Restate word for word the section of the entries that opens at the line containing "Recover the spoken text from the spectrogram." and closes at the line containing "spectrogram what was said", both lines kept, pictures dropped.

Material for this task:
┄┄┄┄┄┄┄┄┄┄

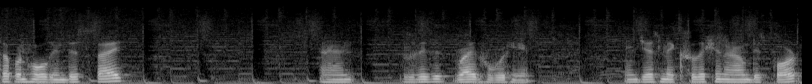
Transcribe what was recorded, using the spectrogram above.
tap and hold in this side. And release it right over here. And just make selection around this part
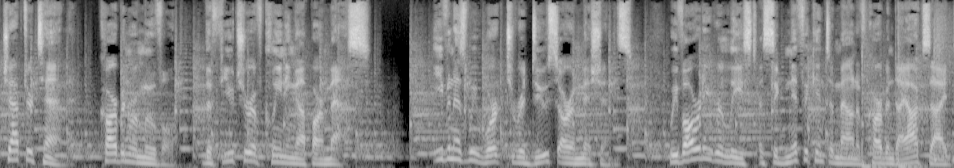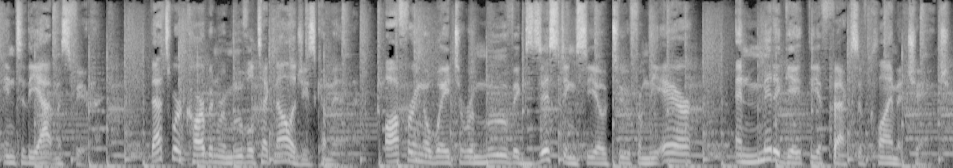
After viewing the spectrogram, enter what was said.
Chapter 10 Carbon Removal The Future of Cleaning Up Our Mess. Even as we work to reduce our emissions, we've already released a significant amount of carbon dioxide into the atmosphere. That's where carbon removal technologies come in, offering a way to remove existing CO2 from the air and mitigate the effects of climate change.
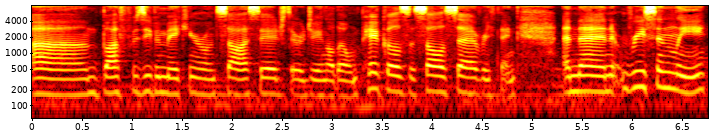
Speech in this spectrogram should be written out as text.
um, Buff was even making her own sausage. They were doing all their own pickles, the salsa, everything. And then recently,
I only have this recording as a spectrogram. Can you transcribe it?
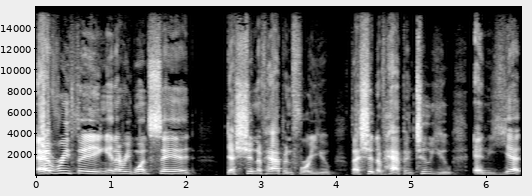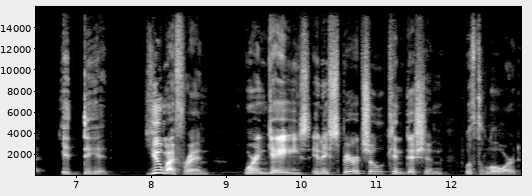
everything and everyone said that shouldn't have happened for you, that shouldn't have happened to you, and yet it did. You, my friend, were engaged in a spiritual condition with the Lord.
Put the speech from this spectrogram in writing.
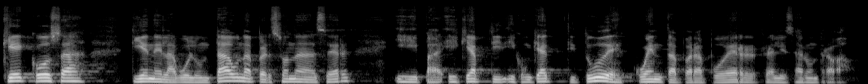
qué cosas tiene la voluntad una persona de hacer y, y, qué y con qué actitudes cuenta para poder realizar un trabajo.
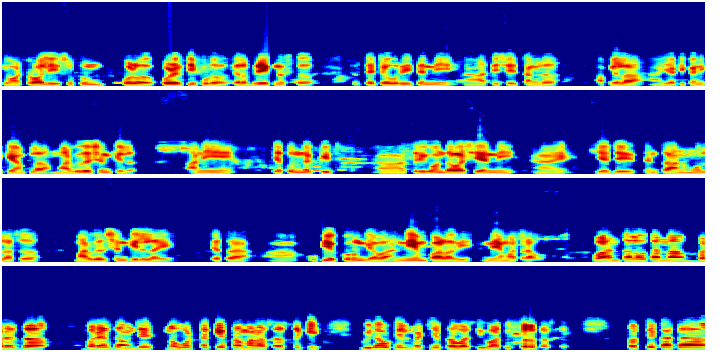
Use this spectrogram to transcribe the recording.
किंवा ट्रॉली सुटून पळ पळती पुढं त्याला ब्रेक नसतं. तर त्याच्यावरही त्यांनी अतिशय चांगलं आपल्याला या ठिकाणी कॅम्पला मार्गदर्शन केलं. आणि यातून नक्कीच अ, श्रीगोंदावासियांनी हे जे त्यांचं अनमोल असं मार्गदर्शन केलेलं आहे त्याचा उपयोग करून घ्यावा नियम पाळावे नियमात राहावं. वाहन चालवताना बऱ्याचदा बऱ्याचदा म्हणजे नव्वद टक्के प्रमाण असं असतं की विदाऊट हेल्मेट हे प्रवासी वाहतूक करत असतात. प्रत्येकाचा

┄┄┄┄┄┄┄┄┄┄

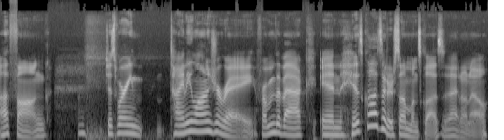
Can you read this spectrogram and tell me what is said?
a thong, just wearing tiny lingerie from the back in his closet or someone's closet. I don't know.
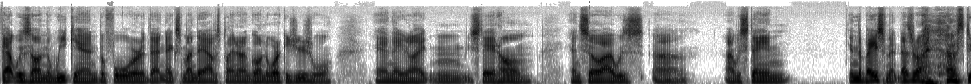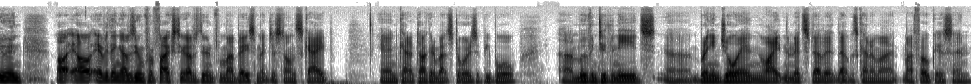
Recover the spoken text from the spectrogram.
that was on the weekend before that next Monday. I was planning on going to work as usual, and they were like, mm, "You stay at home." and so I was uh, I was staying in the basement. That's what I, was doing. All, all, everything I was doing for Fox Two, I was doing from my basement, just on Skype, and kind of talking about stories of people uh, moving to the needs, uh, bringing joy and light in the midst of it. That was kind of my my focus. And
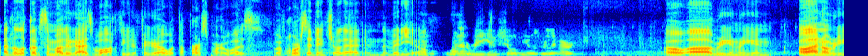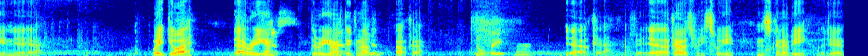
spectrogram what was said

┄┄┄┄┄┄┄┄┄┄

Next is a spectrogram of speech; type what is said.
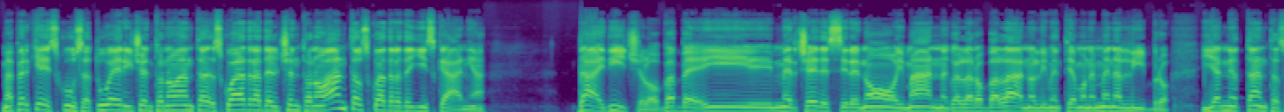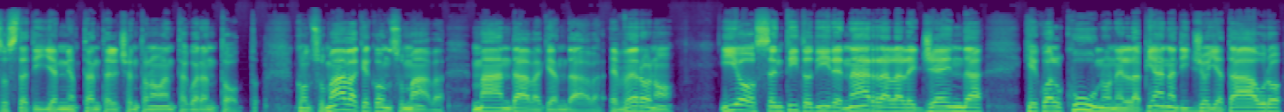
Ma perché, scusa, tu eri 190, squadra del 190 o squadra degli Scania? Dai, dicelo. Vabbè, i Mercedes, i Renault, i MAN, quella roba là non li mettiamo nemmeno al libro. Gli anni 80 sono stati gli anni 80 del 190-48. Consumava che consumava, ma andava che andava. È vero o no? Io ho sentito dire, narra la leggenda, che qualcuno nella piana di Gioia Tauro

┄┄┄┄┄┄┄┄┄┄

Your response:
Recover the spoken text from the spectrogram.
that was on the weekend before that next Monday. I was planning on going to work as usual, and they were like, mm, "You stay at home." and so I was uh, I was staying in the basement. That's what I, was doing. All, all, everything I was doing for Fox Two, I was doing from my basement, just on Skype, and kind of talking about stories of people uh, moving to the needs, uh, bringing joy and light in the midst of it. That was kind of my my focus. And
spectrogram what was said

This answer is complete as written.